The output should hold exactly, and only, the lines from the line bearing "Between 190 and" through the last line of the listing below, and no pictures.
——————————
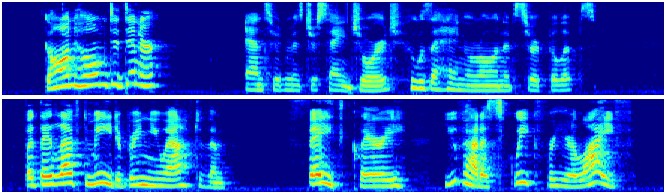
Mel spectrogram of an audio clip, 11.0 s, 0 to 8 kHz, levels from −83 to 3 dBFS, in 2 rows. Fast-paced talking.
No: average, 185 wpm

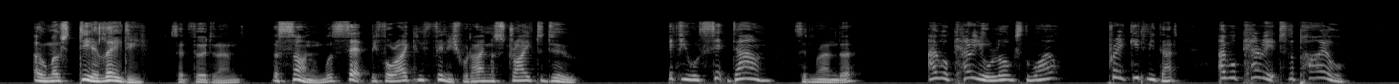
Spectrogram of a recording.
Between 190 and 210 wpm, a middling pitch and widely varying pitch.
Yes: average, 195 wpm; medium, 175 Hz; wide, 7.9 semitones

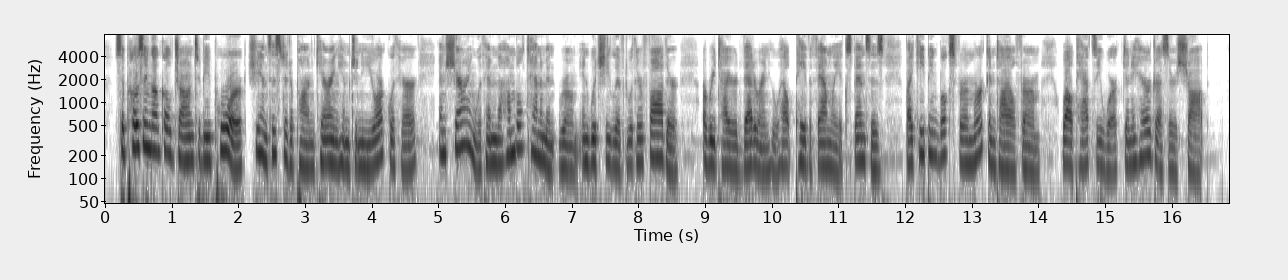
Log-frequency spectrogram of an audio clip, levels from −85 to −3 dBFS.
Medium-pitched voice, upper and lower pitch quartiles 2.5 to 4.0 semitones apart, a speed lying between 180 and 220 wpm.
No: medium, 160 Hz; average, 4.8 semitones; average, 195 wpm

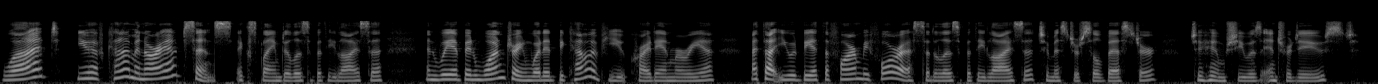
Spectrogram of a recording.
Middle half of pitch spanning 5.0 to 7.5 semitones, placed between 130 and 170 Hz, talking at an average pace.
No: wide, 5.5 semitones; high, 190 Hz; average, 190 wpm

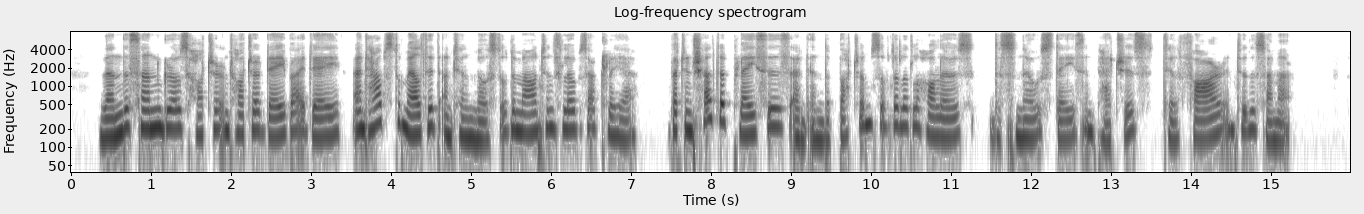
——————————
**SOLUTION FOR THIS EXERCISE**.
Between 190 and 210 wpm, a middling pitch and widely varying pitch.
Yes: average, 195 wpm; medium, 175 Hz; wide, 7.9 semitones

Log-frequency spectrogram of an audio clip, levels from −85 to −3 dBFS.
Medium-pitched voice, upper and lower pitch quartiles 2.5 to 4.0 semitones apart, a speed lying between 180 and 220 wpm.
No: medium, 160 Hz; average, 4.8 semitones; average, 195 wpm

Spectrogram of a recording.
Middle half of pitch spanning 5.0 to 7.5 semitones, placed between 130 and 170 Hz, talking at an average pace.
No: wide, 5.5 semitones; high, 190 Hz; average, 190 wpm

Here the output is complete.